▸ What is expected:
Take every record and write it out again exactly, with no images included.

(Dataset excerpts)
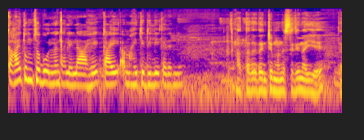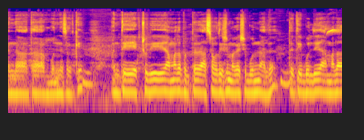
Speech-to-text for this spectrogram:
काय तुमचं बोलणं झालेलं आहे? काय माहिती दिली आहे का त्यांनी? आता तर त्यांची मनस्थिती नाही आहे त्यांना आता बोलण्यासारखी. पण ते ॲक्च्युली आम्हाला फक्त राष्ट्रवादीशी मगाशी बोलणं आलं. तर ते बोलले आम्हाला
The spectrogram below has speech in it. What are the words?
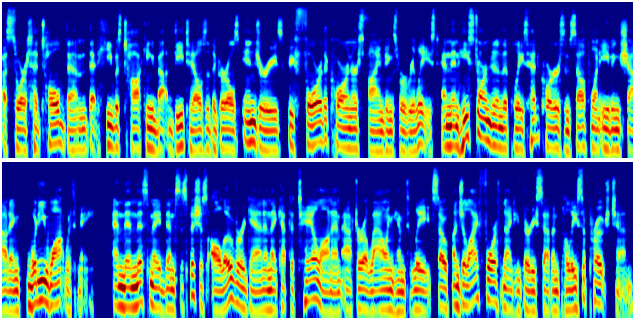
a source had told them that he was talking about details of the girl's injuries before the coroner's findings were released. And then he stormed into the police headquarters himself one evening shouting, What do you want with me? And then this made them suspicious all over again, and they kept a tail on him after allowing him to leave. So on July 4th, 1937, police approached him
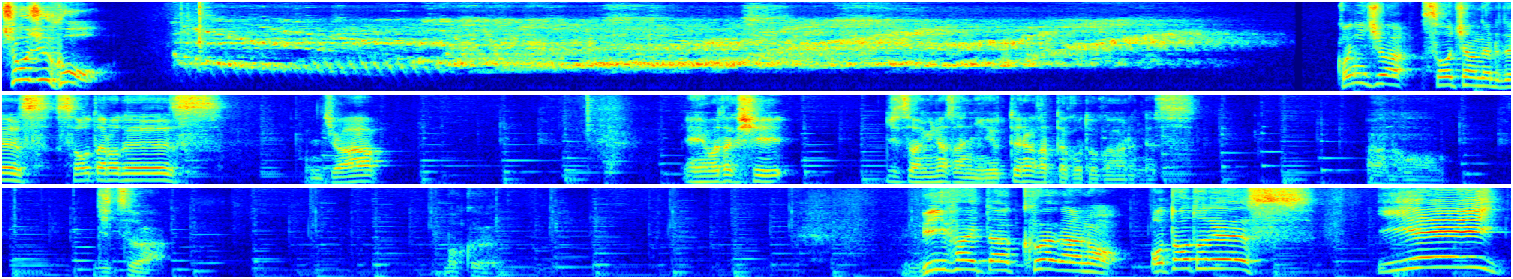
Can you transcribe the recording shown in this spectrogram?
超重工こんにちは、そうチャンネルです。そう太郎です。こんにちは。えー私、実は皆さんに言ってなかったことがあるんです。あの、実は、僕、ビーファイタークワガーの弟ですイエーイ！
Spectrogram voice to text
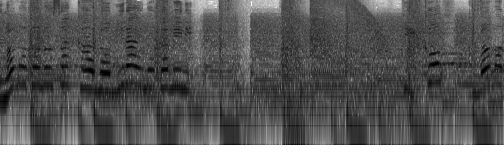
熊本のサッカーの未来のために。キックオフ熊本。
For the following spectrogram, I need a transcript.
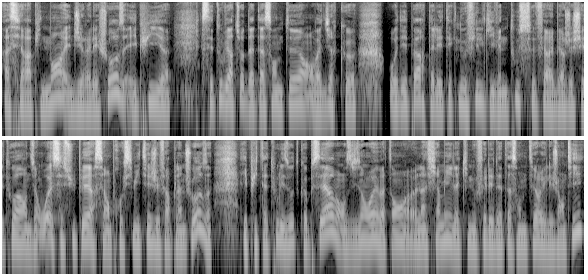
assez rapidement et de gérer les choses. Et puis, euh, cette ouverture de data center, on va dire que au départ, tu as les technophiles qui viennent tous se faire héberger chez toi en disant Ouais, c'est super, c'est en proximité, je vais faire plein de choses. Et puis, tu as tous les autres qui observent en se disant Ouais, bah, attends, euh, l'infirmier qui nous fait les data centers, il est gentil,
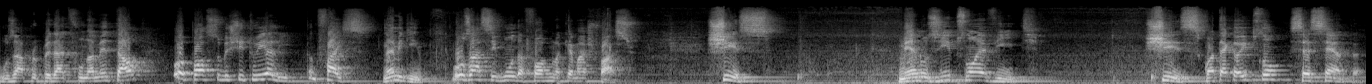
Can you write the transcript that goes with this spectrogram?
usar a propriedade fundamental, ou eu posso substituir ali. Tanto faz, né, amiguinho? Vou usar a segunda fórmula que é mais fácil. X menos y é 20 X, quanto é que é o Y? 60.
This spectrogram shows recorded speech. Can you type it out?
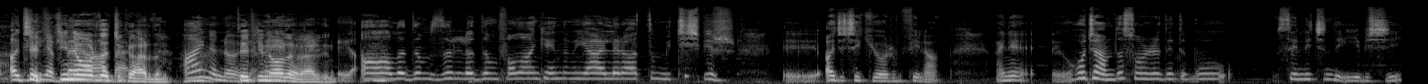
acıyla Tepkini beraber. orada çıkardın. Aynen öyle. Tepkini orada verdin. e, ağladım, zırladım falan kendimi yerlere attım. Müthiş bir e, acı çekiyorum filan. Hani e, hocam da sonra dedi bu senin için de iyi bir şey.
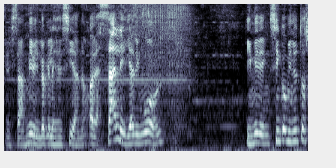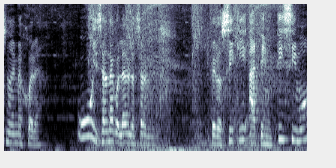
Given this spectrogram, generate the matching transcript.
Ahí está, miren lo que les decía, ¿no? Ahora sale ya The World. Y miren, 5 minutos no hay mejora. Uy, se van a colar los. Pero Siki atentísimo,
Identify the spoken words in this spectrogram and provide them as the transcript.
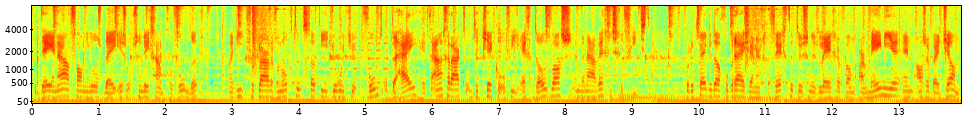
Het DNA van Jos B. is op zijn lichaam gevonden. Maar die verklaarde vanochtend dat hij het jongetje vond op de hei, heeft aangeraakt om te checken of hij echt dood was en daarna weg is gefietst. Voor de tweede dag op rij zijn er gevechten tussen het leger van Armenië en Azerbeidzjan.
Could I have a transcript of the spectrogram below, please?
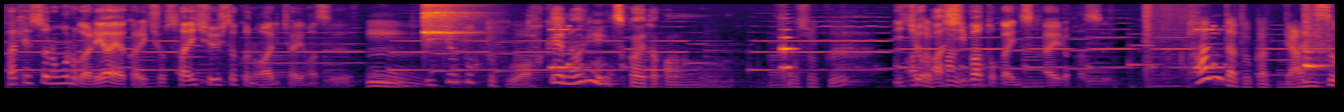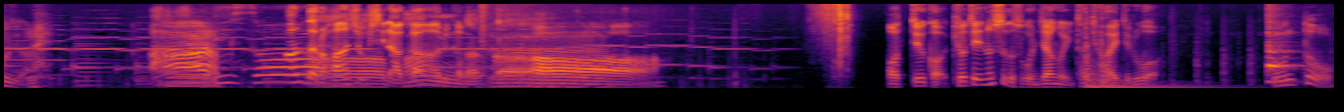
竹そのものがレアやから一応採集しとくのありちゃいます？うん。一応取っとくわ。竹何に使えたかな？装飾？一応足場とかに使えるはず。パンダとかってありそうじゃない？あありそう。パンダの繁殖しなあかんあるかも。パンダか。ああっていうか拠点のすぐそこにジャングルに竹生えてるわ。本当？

▸ Task result:
Speech-to-text for this spectrogram:
काय तुमचं बोलणं झालेलं आहे? काय माहिती दिली आहे का त्यांनी? आता तर त्यांची मनस्थिती नाही आहे त्यांना आता बोलण्यासारखी. पण ते ॲक्च्युली आम्हाला फक्त राष्ट्रवादीशी मगाशी बोलणं आलं. तर ते बोलले आम्हाला
The spectrogram below has speech in it. What are the words?
a source had told them that he was talking about details of the girl's injuries before the coroner's findings were released. And then he stormed into the police headquarters himself one evening shouting, What do you want with me? And then this made them suspicious all over again, and they kept a tail on him after allowing him to leave. So on July 4th, 1937, police approached him
Can you transcribe the recording shown in this spectrogram?
超重工こんにちは、そうチャンネルです。そう太郎です。こんにちは。えー私、実は皆さんに言ってなかったことがあるんです。あの、実は、僕、ビーファイタークワガーの弟ですイエーイ！
Spectrogram voice to text
熊本のサッカーの未来のために。キックオフ熊本。
For the following spectrogram, I need a transcript.
assez rapidement et de gérer les choses. Et puis, euh, cette ouverture de data center, on va dire que au départ, tu as les technophiles qui viennent tous se faire héberger chez toi en disant Ouais, c'est super, c'est en proximité, je vais faire plein de choses. Et puis, tu as tous les autres qui observent en se disant Ouais, bah, attends, euh, l'infirmier qui nous fait les data centers, il est gentil,
Can you write the transcript that goes with this spectrogram?
usar a propriedade fundamental, ou eu posso substituir ali. Tanto faz, né, amiguinho? Vou usar a segunda fórmula que é mais fácil. X menos y é 20 X, quanto é que é o Y? 60.
This spectrogram shows recorded speech. Can you type it out?
acıyla Tepkini beraber. orada çıkardın. Aynen öyle. Tepkini orada verdin. e, ağladım, zırladım falan kendimi yerlere attım. Müthiş bir e, acı çekiyorum filan. Hani e, hocam da sonra dedi bu senin için de iyi bir şey.
Given this spectrogram, generate the matching transcript.
Ahí está, miren lo que les decía, ¿no? Ahora sale ya The World. Y miren, 5 minutos no hay mejora. Uy, se van a colar los. Pero Siki atentísimo,
Identify the spoken words in this spectrogram and provide them as the transcript.
Het DNA van Jos B. is op zijn lichaam gevonden. Maar die verklaarde vanochtend dat hij het jongetje vond op de hei, heeft aangeraakt om te checken of hij echt dood was en daarna weg is gefietst. Voor de tweede dag op rij zijn er gevechten tussen het leger van Armenië en Azerbeidzjan.
Could I have a transcript of the spectrogram below, please?
竹そのものがレアやから一応採集しとくのありちゃいます？うん。一応取っとくわ。竹何に使えたかな？装飾？一応足場とかに使えるはず。パンダとかってありそうじゃない？あありそう。パンダの繁殖しなあかんあるかも。パンダか。ああっていうか拠点のすぐそこにジャングルに竹生えてるわ。本当？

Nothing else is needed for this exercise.